Edge Computing Today – What to Know

Cloud Infrastructure Architect and Tech Guru, Jim Demetrius, shares the latest on edge computing and what you need to know.

Over the years, we have seen many different types of computing evolve and affect our daily lives and industries. When computers were first developed, they occupied entire buildings, consumed large amounts of electricity and produced great amounts of heat.  The first computers developed in the 1930's were massive machines using vacuum tubes, weighing almost 50 tons and occupying about 1,800 square feet.  Today we hold our smartphones in our hands which can process millions of transactions, unbelievable when you think of the computers used to send men to the moon.  Smartphones today are more powerful than the supercomputers of the 1980's. 

Why is this important or significant? When you consider how much compute power a smart phone has and how much of it is used, that is where it lends itself to the edge compute discussion of the future.

The Future of Edge Computing

Edge computing is the next evolution of computing, allowing businesses of today to take advantage of compute power closer to the actual workload. Instead of having to send the data off for processing at a remote datacenter and then having to wait for the subset of necessary data to return, now we can deploy compute resources closer to the edge where it is needed. This is useful across multiple verticals and industries, including healthcare, manufacturing, automotive and entertainment.

By utilizing edge computing in a manufacturing plant as an example, the machinery that needs to have data processed to take action can now be processed on site or very close to the manufacturing site, allowing subsequent steps to occur quicker. The edge compute processing can alleviate hours to even days of bottlenecks.

There are many providers in the edge compute arena, from the familiar network providers to private cloud and colocation providers. So, let's explore where edge compute is and how it gets deployed to determine the different options. 

Edge compute can be found in many different configurations from dedicated to shared infrastructure, with providers ranging from larger wireless providers, datacenter providers or onsite processing. The requirements to support edge compute devices are power, suitable environment for equipment (temperature, space, power and clean environment) and connectivity. 

Starting with the larger wireless providers, they have many offices, POPs (small to large out buildings) and towers with the capabilities to hold compute infrastructure, allowing them to be closer to end users or applications. Datacenter providers have similar offerings by reaching many different geographic areas with locations for edge compute infrastructure. Finally, there is the facility or office building needing the data processing that can serve as an edge location.  One example could be a warehouse that needs to process a large amount of meta data in order to move packages to the next step in their journey; an edge compute stack could be located at the remote processing facilities themselves. Another example of where edge compute will play a large role is in the arena of autonomous vehicles and the enormous amounts of data they create and needs to process.

Why Process Closer to the Edge?

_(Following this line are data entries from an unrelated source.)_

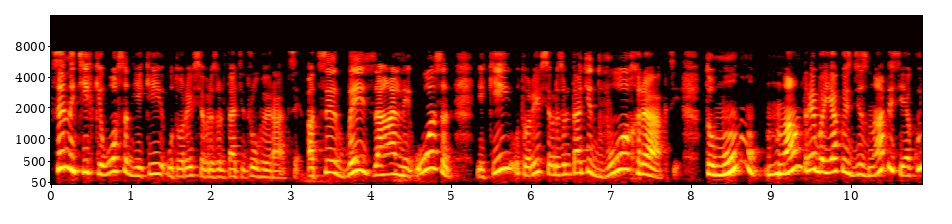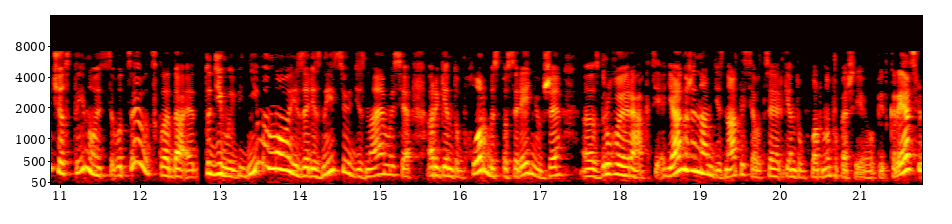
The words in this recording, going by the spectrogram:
це не тільки осад, який утворився в результаті другої реакції, а це весь загальний осад, який утворився в результаті двох реакцій. Тому нам треба якось дізнатися, яку частину ось оце складає. Тоді ми віднімемо і за різницею дізнаємося аргентум хлор безпосередньо вже е, з другої реакції. Як же нам дізнатися оцей аргентум хлор? Ну, по-перше, я його підкреслю,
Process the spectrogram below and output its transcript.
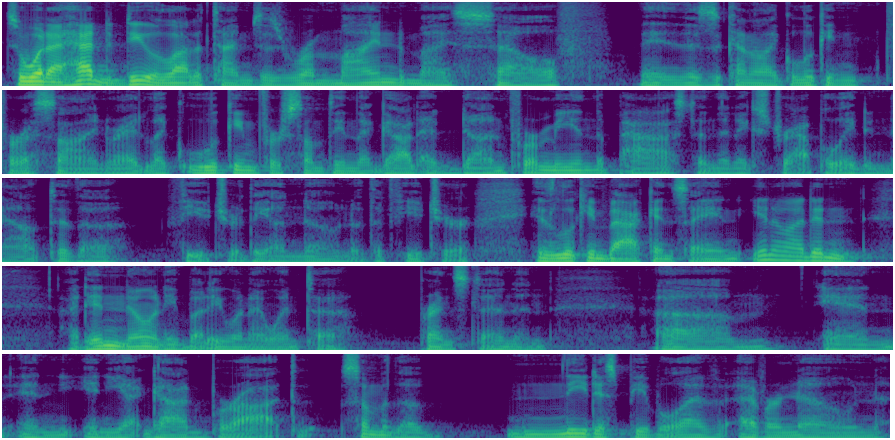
so what I had to do a lot of times is remind myself this is kind of like looking for a sign, right? Like looking for something that God had done for me in the past and then extrapolating out to the future, the unknown of the future. Is looking back and saying, you know, I didn't I didn't know anybody when I went to Princeton, and um, and and and yet God brought some of the neatest people I've ever known,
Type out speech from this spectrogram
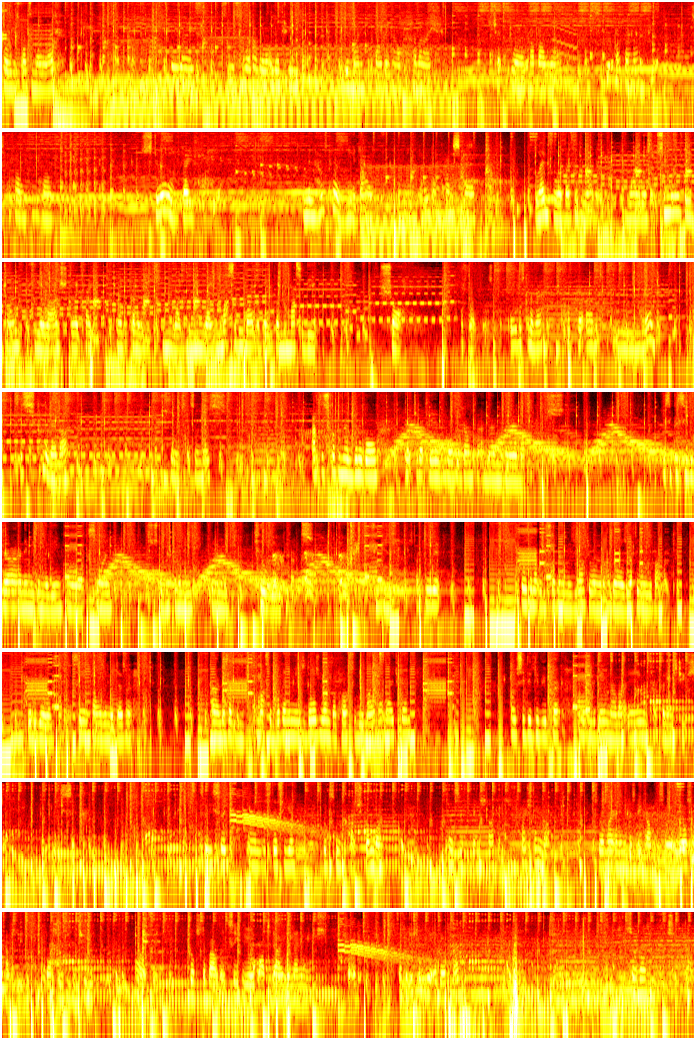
Oh, we just found some more lead. Hey guys, so this is I've got level 2. I've been mining for quite a bit now, haven't I? Check where, how far we are. How far now. Check how far we Still very far. I mean, how's kind of near down? I mean, I've got quite a small length for it, but I think we have it why was like some moves when you join if you're large they're like quite they're kind of like like massively white or they're massively short of red was all this kind of there copper and lead it's kind of like that let's get some of this after stopping I'm gonna go get to that cave go a bit down to it and then we're gonna go back to the house. as you can see, there are enemies in the game called like slime. It's just a weak enemy. Can even kill it with a pickaxe. Shoot stacking with it. Those are not really strong enemies. You don't have to worry about those. You have to worry about like the bigger ones. Same if I was in the desert. And there's like these massive bug enemies. Those ones are possibly might not nitrogen. Obviously they give you a pet in the game now that it even attacks enemies too, so it's sick really sick and it's this year. But this a quite strong one. Tends to finish that. quite strong now. So my enemy does 8 damage, so we also have to defeat bosses even too. Just about like say you're about to die enemy just shot it. So I could just a little bit of now. So guys checked out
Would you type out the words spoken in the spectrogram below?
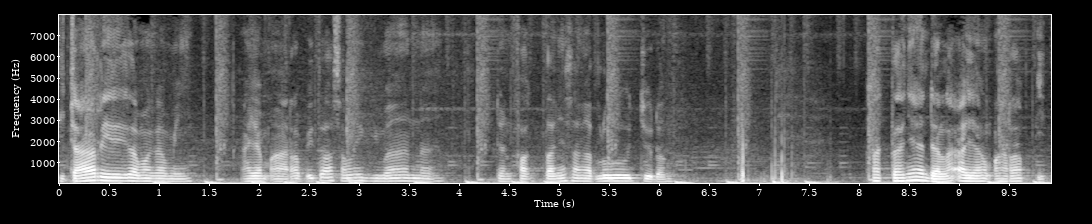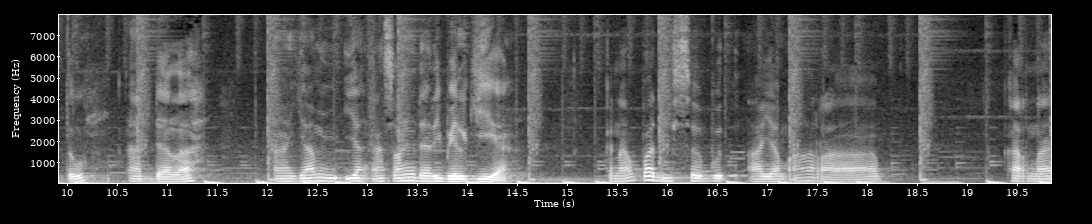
Dicari sama kami. Ayam Arab itu asalnya gimana? Dan faktanya sangat lucu dong. Faktanya adalah ayam Arab itu adalah ayam yang asalnya dari Belgia. Kenapa disebut ayam Arab? Karena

May21-BLOG-Edge-ComputingBy deploying the edge compute stacks closer to where the work is performed has the obvious benefits of lower latency for applications and data processing. It will allow for businesses to process data quicker, for things like price quoting or accurately managing goods and services, creating a better experience for the end customers. Another benefit of edge computing is the ability to reach businesses previously isolated because of their geographic location and distance from where data is computed. With the innovation of edge compute and connectivity options like 5G, the reach to remote areas is becoming much more achievable. Revisiting the example of autonomous vehicles, they will be moving constantly and having edge locations for those vehicles to communicate is crucial for their successful adoption. 

It goes without saying that latency for applications and databases can be greatly reduced by placing the compute closer to them. Edge compute will require a redesign for some applications as they will need to communicate differently, while also ensuring all underlying security needs are fulfilled.  The possibilities for IoT sensors and edge compute are endless as everything in our world is becoming a connected device. Our cars, refrigerators, washers/dryers, heating, and AC systems all have sensors in them to tell us when to service them or even to allow us to control them remotely via our cell phone or tablets. 

Edge compute is not just for the enterprise customer, it will affect the end consumers directly and indirectly, it will ultimately make our lives easier by reducing if not eliminating tasks that require a great deal of interaction from us today. We are already seeing some of the benefits from IoT in our cars and appliances for service reminders. Edge compute is just beginning to catch on and will continue to play a large part of our futures for both the enterprises and consumers of the world. Stay tune for more updates on the progress being made in the areas of edge compute, IoT and 5G enablement.

If you would like to discuss any cloud infrastructure matters or direct opportunities, you can click here to book time with Jim or submit a Tech Gurus support request via TBI’s OnDemand platform found here. Also, be sure to connect with Jim on LinkedIn.


An accomplished AWS Certified Solution Architect, Jim Demetrius brings over 30 years of experience helping organizations to implement highly secure and cost effective solutions that can grow with their business. Working with many notable Fortune 100 companies, he has worked in all aspects of the IT business lifecycle, garner in-depth knowledge on complex managed hosting, cloud, colocation and hybrid computing.